**Exercise instructions:** Copy each line below containing "this".
*****
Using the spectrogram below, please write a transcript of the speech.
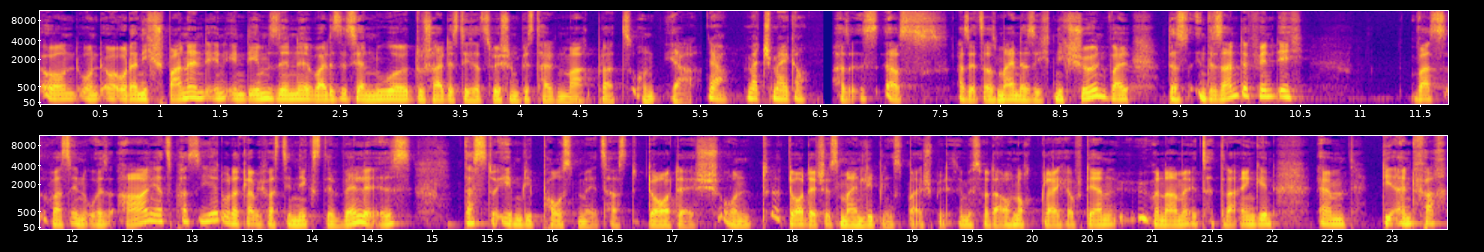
und, und, oder nicht spannend in, in dem Sinne, weil das ist ja nur, du schaltest dich dazwischen, bist halt ein Marktplatz und ja. Ja, Matchmaker. Also ist aus, also jetzt aus meiner Sicht nicht schön, weil das Interessante finde ich, was, was in den USA jetzt passiert oder glaube ich, was die nächste Welle ist, dass du eben die Postmates hast, DoorDash und DoorDash ist mein Lieblingsbeispiel. Sie müssen wir da auch noch gleich auf deren Übernahme etc. eingehen, ähm, die einfach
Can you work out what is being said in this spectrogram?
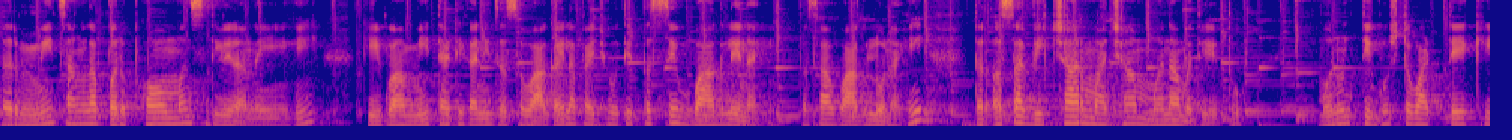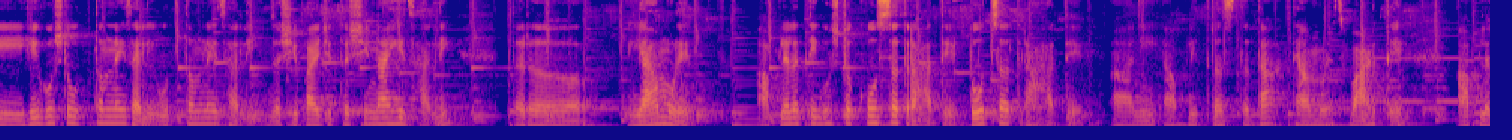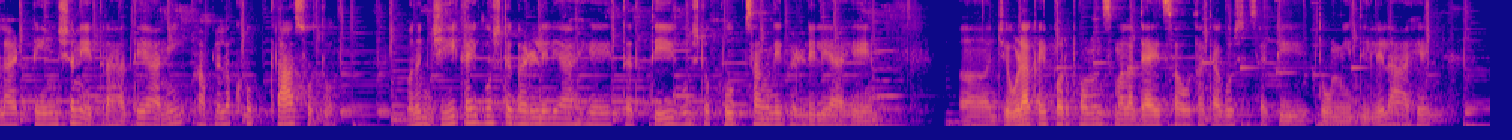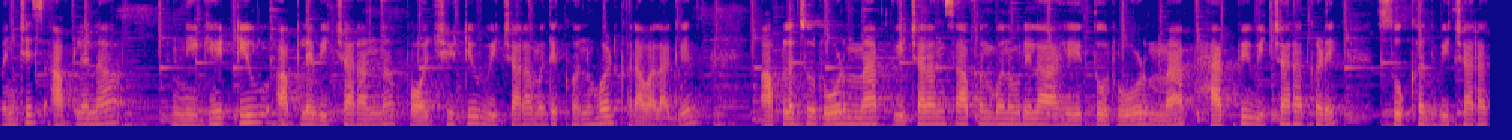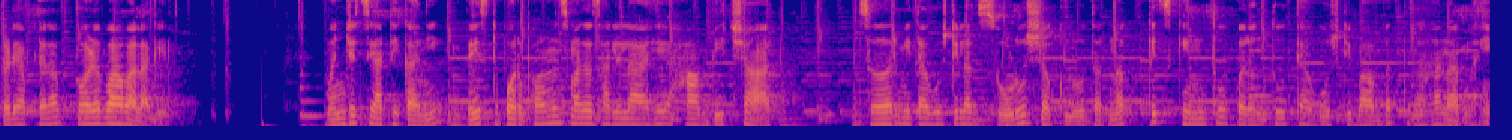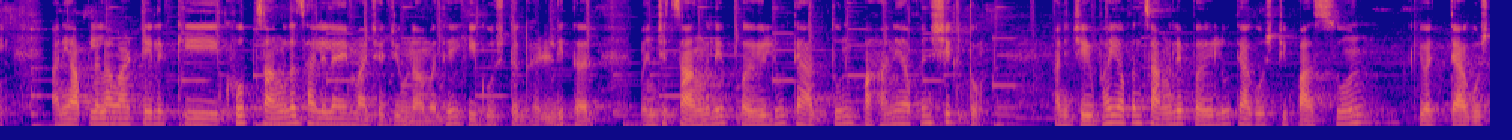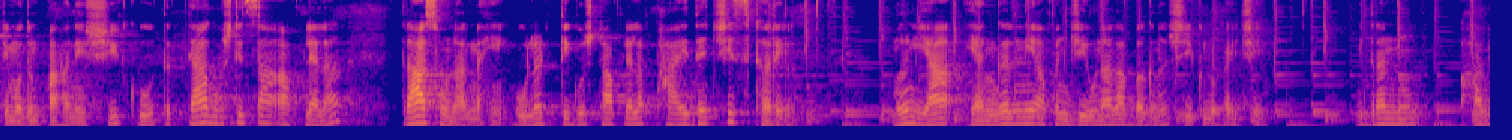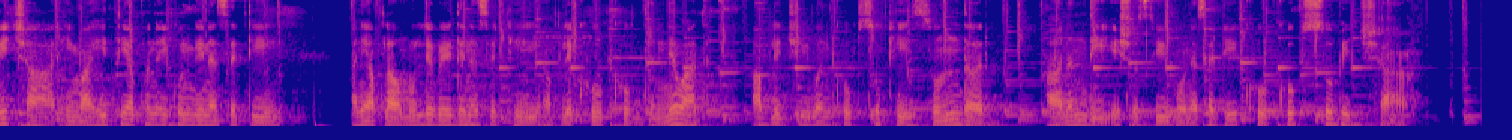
तर मी चांगला परफॉर्मन्स दिलेला नाही. किंवा मी त्या ठिकाणी जसं वागायला पाहिजे होते तसे वागले नाही. तसा वागलो नाही तर असा विचार माझ्या मनामध्ये येतो. म्हणून ती गोष्ट वाटते की ही गोष्ट उत्तम नाही झाली. उत्तम नाही झाली. जशी पाहिजे तशी नाही झाली. तर यामुळे आपल्याला ती गोष्ट कोसत राहते टोचत राहते आणि आपली त्रस्तता त्यामुळेच वाढते. आपल्याला टेन्शन येत राहते आणि आपल्याला खूप त्रास होतो. म्हणून जी काही गोष्ट घडलेली आहे तर ती गोष्ट खूप चांगली घडलेली आहे. जेवढा काही परफॉर्मन्स मला द्यायचा होता त्या गोष्टीसाठी तो मी दिलेला आहे. म्हणजेच आपल्याला निगेटिव्ह आपल्या विचारांना पॉझिटिव्ह विचारामध्ये कन्व्हर्ट करावा लागेल. आपला जो रोड मॅप विचारांचा आपण बनवलेला आहे तो रोड मॅप हॅपी विचाराकडे सुखद विचाराकडे आपल्याला वळवावा लागेल. म्हणजेच या ठिकाणी बेस्ट परफॉर्मन्स माझा झालेला आहे हा विचार. जर मी त्या गोष्टीला जोडू शकलो तर नक्कीच किंतु परंतु त्या गोष्टीबाबत राहणार नाही. आणि आपल्याला वाटेल की खूप चांगलं झालेलं आहे माझ्या जीवनामध्ये ही गोष्ट घडली तर. म्हणजे चांगले पैलू त्यातून पाहणे आपण शिकतो. आणि जेव्हाही आपण चांगले पैलू त्या गोष्टीपासून किंवा त्या गोष्टीमधून पाहणे शिकू तर त्या गोष्टीचा आपल्याला त्रास होणार नाही. उलट ती गोष्ट आपल्याला फायद्याचीच ठरेल. म्हणून या अँगलने आपण जीवनाला बघणं शिकलो पाहिजे. मित्रांनो हा विचार ही माहिती आपण ऐकून घेण्यासाठी आणि आपला अमूल्य वेळ देण्यासाठी आपले खूप खूप धन्यवाद. आपले जीवन खूप सुखी सुंदर आनंदी यशस्वी होण्यासाठी खूप खूप शुभेच्छा.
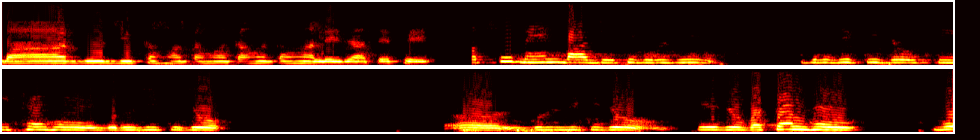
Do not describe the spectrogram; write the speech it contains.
बार गुरु जी कहाँ कहाँ कहाँ कहाँ ले जाते थे। सबसे मेन बात जो थी गुरु जी गुरु जी की जो सीखें हैं गुरु जी की जो गुरु जी की जो ये जो वचन है, वो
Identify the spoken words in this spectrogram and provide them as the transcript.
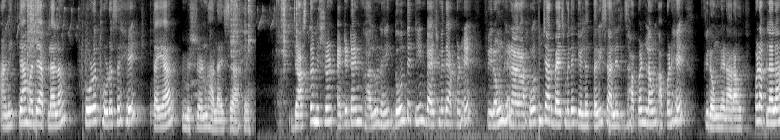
आणि त्यामध्ये आपल्याला थोडं थोडंसं हे तयार मिश्रण घालायचं आहे. जास्त मिश्रण ॲट ए टाईम घालू नये. दोन ते तीन बॅचमध्ये आपण हे फिरवून घेणार आहोत. तीन चार बॅचमध्ये केलं तरी चालेल. झाकण लावून आपण हे फिरवून घेणार आहोत. पण आपल्याला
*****
**Exercise output:**
Can you work out what is being said in this spectrogram?
Identify the spoken words in this spectrogram and provide them as the transcript.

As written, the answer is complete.